§ Problem:
The records that follow need to be printed exactly. Leave out each image.

Items from a dataset:
^^^^^^^^^^^^^^^^

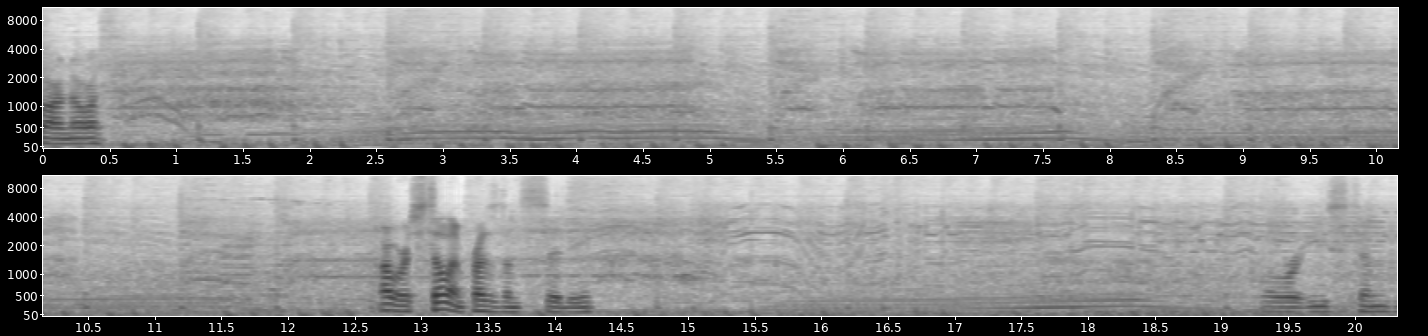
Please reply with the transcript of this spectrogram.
Far north. Oh, we're still in President City. Lower Easton.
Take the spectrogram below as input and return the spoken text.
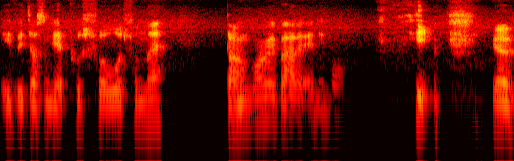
If it doesn't get pushed forward from there, don't worry about it anymore. you know,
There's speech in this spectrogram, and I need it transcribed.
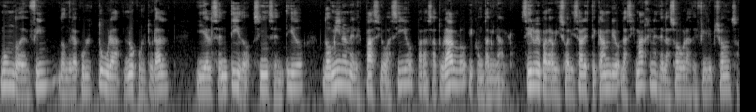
Mundo, en fin, donde la cultura no cultural y el sentido sin sentido dominan el espacio vacío para saturarlo y contaminarlo. Sirve para visualizar este cambio las imágenes de las obras de Philip Johnson.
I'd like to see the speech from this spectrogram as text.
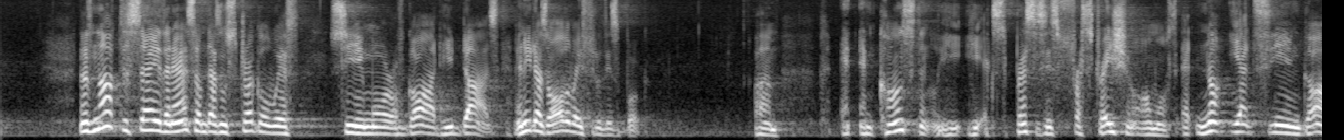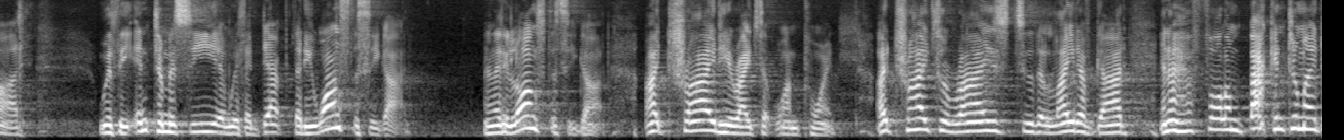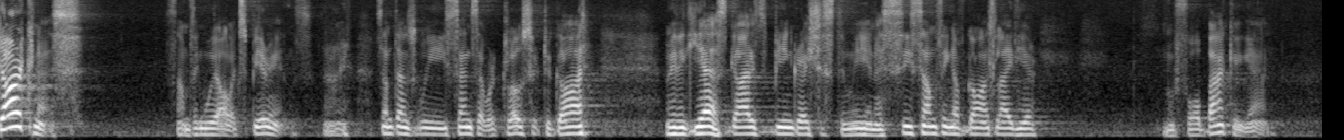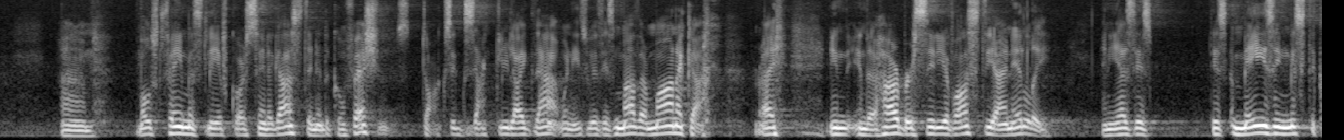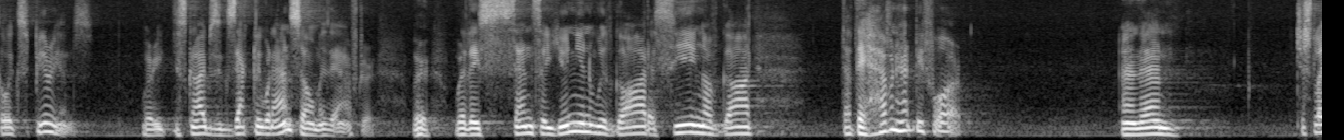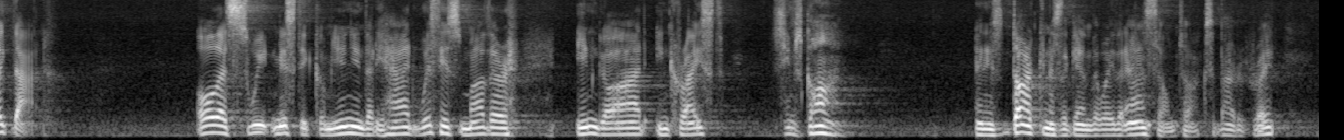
That's not to say that Anselm doesn't struggle with seeing more of God. He does. And he does all the way through this book. Um, and, and, constantly he, he expresses his frustration almost at not yet seeing God with the intimacy and with the depth that he wants to see God and that he longs to see God. I tried, he writes at one point, I tried to rise to the light of God and I have fallen back into my darkness. Something we all experience. Right? Sometimes we sense that we're closer to God. We think, yes, God is being gracious to me, and I see something of God's light here. We fall back again. Um, most famously, of course, St. Augustine in the Confessions talks exactly like that when he's with his mother, Monica, right, in, in the harbor city of Ostia in Italy. And he has this, this amazing mystical experience where he describes exactly what Anselm is after, where, where they sense a union with God, a seeing of God that they haven't had before. And then, just like that, all that sweet mystic communion that he had with his mother in God, in Christ, seems gone. And it's darkness again, the way that Anselm talks about it, right?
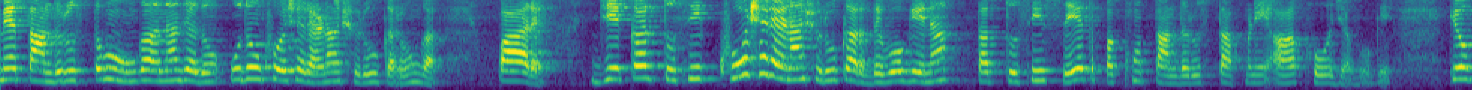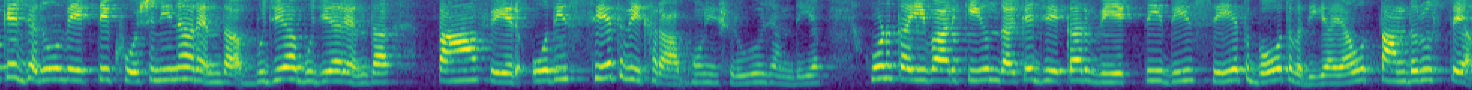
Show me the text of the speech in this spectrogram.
ਮੈਂ ਤੰਦਰੁਸਤ ਹੋਊਂਗਾ ਨਾ ਜਦੋਂ ਉਦੋਂ ਖੁਸ਼ ਰਹਿਣਾ ਸ਼ੁਰੂ ਕਰੂੰਗਾ। ਪਰ ਜੇਕਰ ਤੁਸੀਂ ਖੁਸ਼ ਰਹਿਣਾ ਸ਼ੁਰੂ ਕਰ ਦੇਵੋਗੇ ਨਾ, ਤਾਂ ਤੁਸੀਂ ਸਿਹਤ ਪੱਖੋਂ ਤੰਦਰੁਸਤ ਆਪਣੇ ਆਪ ਹੋ ਜਾਵੋਗੇ। ਕਿਉਂਕਿ ਜਦੋਂ ਵਿਅਕਤੀ ਖੁਸ਼ ਨਹੀਂ ਨਾ ਰਹਿੰਦਾ, ਬੁਝਿਆ ਬੁਝਿਆ ਰਹਿੰਦਾ, ਤਾਂ ਫਿਰ ਉਹਦੀ ਸਿਹਤ ਵੀ ਖਰਾਬ ਹੋਣੀ ਸ਼ੁਰੂ ਹੋ ਜਾਂਦੀ ਆ। ਹੁਣ ਕਈ ਵਾਰ ਕੀ ਹੁੰਦਾ ਕਿ ਜੇਕਰ ਵਿਅਕਤੀ ਦੀ ਸਿਹਤ ਬਹੁਤ ਵਧੀਆ ਆ, ਉਹ ਤੰਦਰੁਸਤ ਆ,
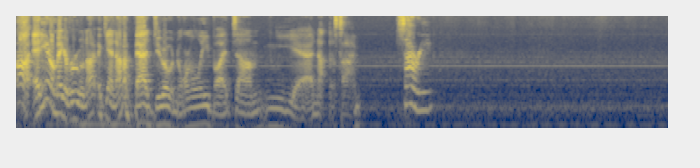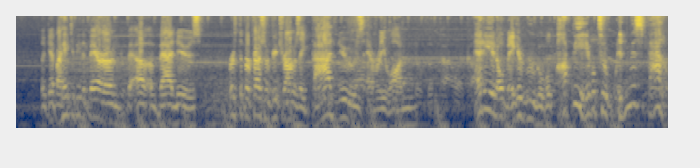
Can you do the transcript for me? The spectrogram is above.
Ah, Eddie and Omega Rugal. Not again, not a bad duo normally, but um, yeah, not this time. Sorry. Look, if I hate to be the bearer of, of, of bad news, first the Professor of is a Bad news, everyone. Eddie and Omega Rugal will not be able to win this battle.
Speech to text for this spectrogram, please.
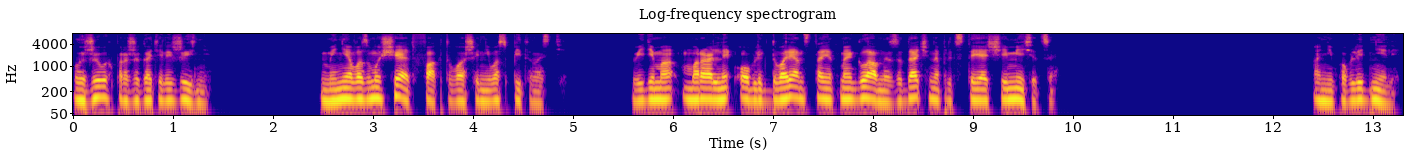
лживых прожигателей жизни. «Меня возмущает факт вашей невоспитанности. Видимо, моральный облик дворян станет моей главной задачей на предстоящие месяцы». Они побледнели.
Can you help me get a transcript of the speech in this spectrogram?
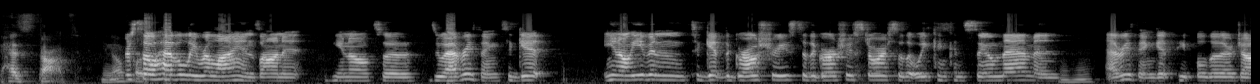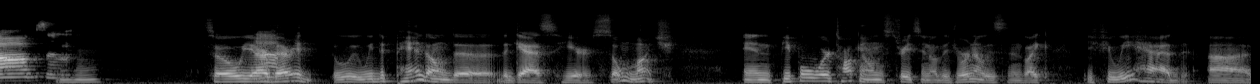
has- stopped, you know. We're so heavily reliant on it, you know, to do everything to get you know, even to get the groceries to the grocery store so that we can consume them and Mm-hmm. everything, get people to their jobs and So we are Yeah. very we, we depend on the the gas here so much, and people were talking on the streets. You know, the journalists and like if we had uh,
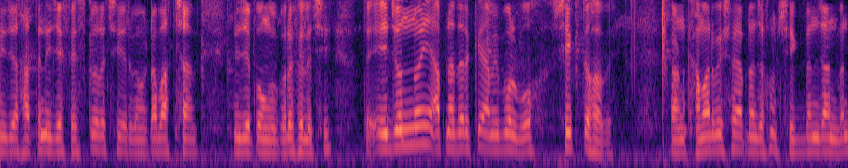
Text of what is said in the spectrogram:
নিজের হাতে নিজে ফেস করেছি, এরকম একটা বাচ্চা নিজে পঙ্গু করে ফেলেছি। তো এই জন্যই আপনাদেরকে আমি বলব, শিখতে হবে। কারণ খামার বিষয়ে আপনি যখন শিখবেন, জানবেন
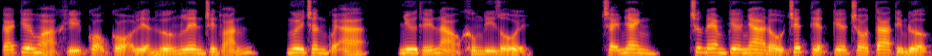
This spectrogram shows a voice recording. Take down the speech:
cái kia hỏa khí cọ cọ liền hướng lên trên thoán, ngươi chân quẹ a, à, như thế nào không đi rồi. Chạy nhanh, trước đem kia nha đầu chết tiệt kia cho ta tìm được,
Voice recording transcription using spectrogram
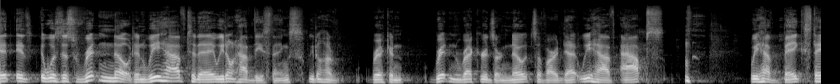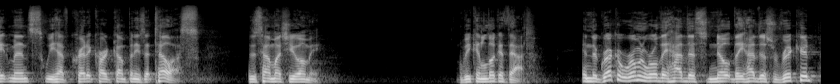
It, it, it, was this written note, and we have today, we don't have these things. We don't have written, written records or notes of our debt. We have apps, we have bank statements, we have credit card companies that tell us this is how much you owe me. We can look at that. In the Greco Roman world, they had this note, they had this written,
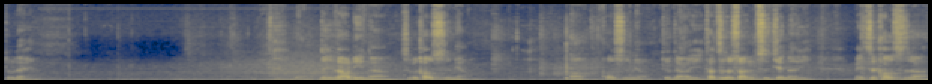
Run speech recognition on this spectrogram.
对不对？零到零呢，是不是扣十秒？哦，扣十秒，就这样而已，它只是算时间而已，每次扣四啊。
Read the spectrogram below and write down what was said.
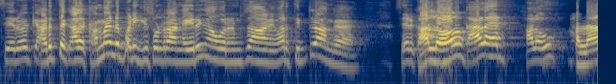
சரி ஓகே அடுத்த கால கமெண்ட் படிக்க சொல்றாங்க. இருங்க ஒரு நிமிஷம். நீ வர திட்டுறாங்க. சரி Hello. Caller hello hello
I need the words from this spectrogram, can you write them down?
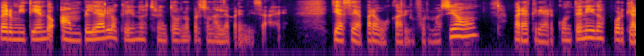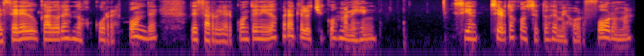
permitiendo ampliar lo que es nuestro entorno personal de aprendizaje, ya sea para buscar información, para crear contenidos, porque al ser educadores nos corresponde desarrollar contenidos para que los chicos manejen ciertos conceptos de mejor forma.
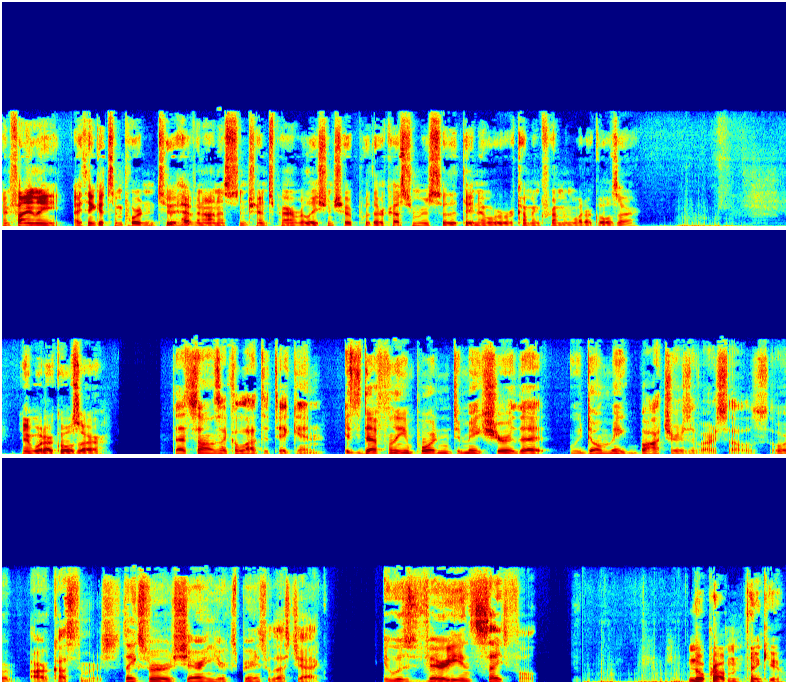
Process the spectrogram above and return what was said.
And finally, I think it's important to have an honest and transparent relationship with our customers so that they know where we're coming from and what our goals are. And what our goals are. That sounds like a lot to take in. It's definitely important to make sure that we don't make botchers of ourselves or our customers. Thanks for sharing your experience with us, Jack. It was very insightful. No problem. Thank you.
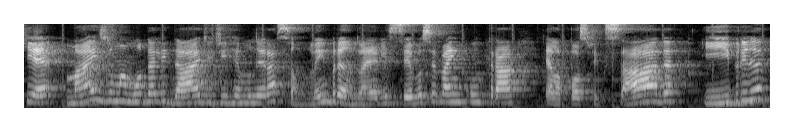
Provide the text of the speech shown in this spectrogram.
que é mais uma modalidade de remuneração. Lembrando, a LC você vai encontrar ela pós-fixada, híbrida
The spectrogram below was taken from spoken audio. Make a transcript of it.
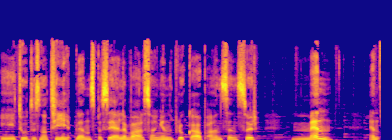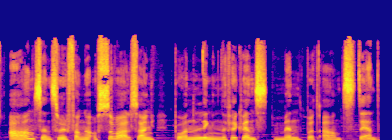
I 2010 ble den spesielle hvalsangen plukka opp av en sensor, men en annen sensor fanga også hvalsang på en lignende frekvens, men på et annet sted.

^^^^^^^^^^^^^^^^

§ Answer below:
Please reply with the transcript of this spectrogram.
Far north. Oh, we're still in President City. Lower Easton.
Take the spectrogram below as input and return the spoken text.
If it doesn't get pushed forward from there, don't worry about it anymore. you know,
There's speech in this spectrogram, and I need it transcribed.
Mundo, en fin, donde la cultura no cultural y el sentido sin sentido dominan el espacio vacío para saturarlo y contaminarlo. Sirve para visualizar este cambio las imágenes de las obras de Philip Johnson.
I'd like to see the speech from this spectrogram as text.
That's not to say that Anselm doesn't struggle with seeing more of God. He does. And he does all the way through this book. Um, and, and, constantly he, he expresses his frustration almost at not yet seeing God with the intimacy and with the depth that he wants to see God and that he longs to see God. I tried, he writes at one point, I tried to rise to the light of God and I have fallen back into my darkness. Something we all experience. Right? Sometimes we sense that we're closer to God. We think, yes, God is being gracious to me, and I see something of God's light here. We fall back again. Um, most famously, of course, St. Augustine in the Confessions talks exactly like that when he's with his mother, Monica, right, in, in the harbor city of Ostia in Italy. And he has this, this amazing mystical experience where he describes exactly what Anselm is after, where, where they sense a union with God, a seeing of God that they haven't had before. And then, just like that, all that sweet mystic communion that he had with his mother in God, in Christ, seems gone. And it's darkness again, the way that Anselm talks about it, right?
Show me the text of the speech in this spectrogram.
ਮੈਂ ਤੰਦਰੁਸਤ ਹੋਊਂਗਾ ਨਾ ਜਦੋਂ ਉਦੋਂ ਖੁਸ਼ ਰਹਿਣਾ ਸ਼ੁਰੂ ਕਰੂੰਗਾ। ਪਰ ਜੇਕਰ ਤੁਸੀਂ ਖੁਸ਼ ਰਹਿਣਾ ਸ਼ੁਰੂ ਕਰ ਦੇਵੋਗੇ ਨਾ, ਤਾਂ ਤੁਸੀਂ ਸਿਹਤ ਪੱਖੋਂ ਤੰਦਰੁਸਤ ਆਪਣੇ ਆਪ ਹੋ ਜਾਵੋਗੇ। ਕਿਉਂਕਿ ਜਦੋਂ ਵਿਅਕਤੀ ਖੁਸ਼ ਨਹੀਂ ਨਾ ਰਹਿੰਦਾ, ਬੁਝਿਆ ਬੁਝਿਆ ਰਹਿੰਦਾ, ਤਾਂ ਫਿਰ ਉਹਦੀ ਸਿਹਤ ਵੀ ਖਰਾਬ ਹੋਣੀ ਸ਼ੁਰੂ ਹੋ ਜਾਂਦੀ ਆ। ਹੁਣ ਕਈ ਵਾਰ ਕੀ ਹੁੰਦਾ ਕਿ ਜੇਕਰ ਵਿਅਕਤੀ ਦੀ ਸਿਹਤ ਬਹੁਤ ਵਧੀਆ ਆ, ਉਹ ਤੰਦਰੁਸਤ ਆ,
Can you do the transcript for me? The spectrogram is above.
Ah, Eddie and Omega Rugal. Not again, not a bad duo normally, but um, yeah, not this time. Sorry. Look, if I hate to be the bearer of, of, of bad news, first the Professor of is a Bad news, everyone. Eddie and Omega Rugal will not be able to win this battle.
Speech to text for this spectrogram, please.
лживых прожигателей жизни. «Меня возмущает факт вашей невоспитанности. Видимо, моральный облик дворян станет моей главной задачей на предстоящие месяцы». Они побледнели.
Can you help me get a transcript of the speech in this spectrogram?
has- stopped, you know. We're so heavily reliant on it, you know, to do everything to get you know, even to get the groceries to the grocery store so that we can consume them and Mm-hmm. everything, get people to their jobs and So we are Yeah. very we, we depend on the the gas here so much, and people were talking on the streets. You know, the journalists and like if we had uh,
Text of what is said in the spectrogram:
নিজের হাতে নিজে ফেস করেছি, এরকম একটা বাচ্চা নিজে পঙ্গু করে ফেলেছি। তো এই জন্যই আপনাদেরকে আমি বলব, শিখতে হবে। কারণ খামার বিষয়ে আপনি যখন শিখবেন, জানবেন
This spectrogram shows a voice recording. Take down the speech:
cái kia hỏa khí cọ cọ liền hướng lên trên thoán, ngươi chân quẹ a, à, như thế nào không đi rồi. Chạy nhanh, trước đem kia nha đầu chết tiệt kia cho ta tìm được,
Voice recording transcription using spectrogram
It, it, it, was this written note, and we have today, we don't have these things. We don't have written, written records or notes of our debt. We have apps, we have bank statements, we have credit card companies that tell us this is how much you owe me. We can look at that. In the Greco Roman world, they had this note, they had this written,
Run speech recognition on this spectrogram.
对不对？零到零呢，是不是扣十秒？哦，扣十秒，就这样而已，它只是算时间而已，每次扣四啊。
Read the spectrogram below and write down what was said.
சரி ஓகே அடுத்த கால கமெண்ட் படிக்க சொல்றாங்க. இருங்க ஒரு நிமிஷம். நீ வர திட்டுறாங்க. சரி Hello. Caller hello hello
I need the words from this spectrogram, can you write them down?
permitiendo ampliar lo que es nuestro entorno personal de aprendizaje, ya sea para buscar información, para crear contenidos, porque al ser educadores nos corresponde desarrollar contenidos para que los chicos manejen ciertos conceptos de mejor forma.
Process the spectrogram above and return what was said.
And finally, I think it's important to have an honest and transparent relationship with our customers so that they know where we're coming from and what our goals are. And what our goals are. That sounds like a lot to take in. It's definitely important to make sure that we don't make botchers of ourselves or our customers. Thanks for sharing your experience with us, Jack. It was very insightful. No problem. Thank you.
Provide the text of the speech shown in this spectrogram.
que é mais uma modalidade de remuneração. Lembrando, a LC você vai encontrar ela pós-fixada, híbrida
The spectrogram below was taken from spoken audio. Make a transcript of it.
I 2010 ble den spesielle hvalsangen plukka opp av en sensor, men en annen sensor fanga også hvalsang på en lignende frekvens, men på et annet sted.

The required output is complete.